**Your objective**
Using the data below, return the stretch from the line that contains "Transcript of the spectrogram" through the line that contains "For the spectrogram", both included, exactly as it stands and nothing beyond it.

----- Input data

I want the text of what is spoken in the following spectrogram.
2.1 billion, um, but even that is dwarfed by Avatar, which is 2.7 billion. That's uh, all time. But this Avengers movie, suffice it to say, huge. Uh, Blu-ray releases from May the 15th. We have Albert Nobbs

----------
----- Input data

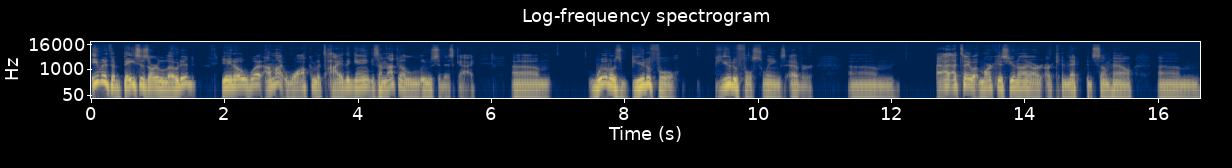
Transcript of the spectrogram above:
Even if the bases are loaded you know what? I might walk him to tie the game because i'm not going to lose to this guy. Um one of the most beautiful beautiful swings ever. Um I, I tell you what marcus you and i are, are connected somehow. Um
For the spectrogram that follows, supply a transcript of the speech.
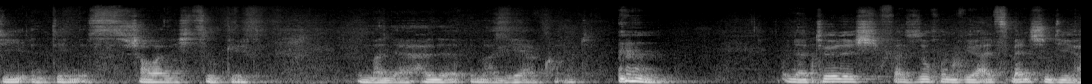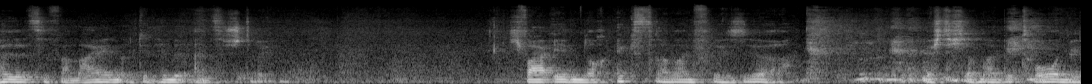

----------

**Task answer**
Transcript of the spectrogram above:
Even if the bases are loaded you know what? I might walk him to tie the game because i'm not going to lose to this guy. Um one of the most beautiful beautiful swings ever. Um I, I tell you what marcus you and i are, are connected somehow. Um
For the spectrogram that follows, supply a transcript of the speech.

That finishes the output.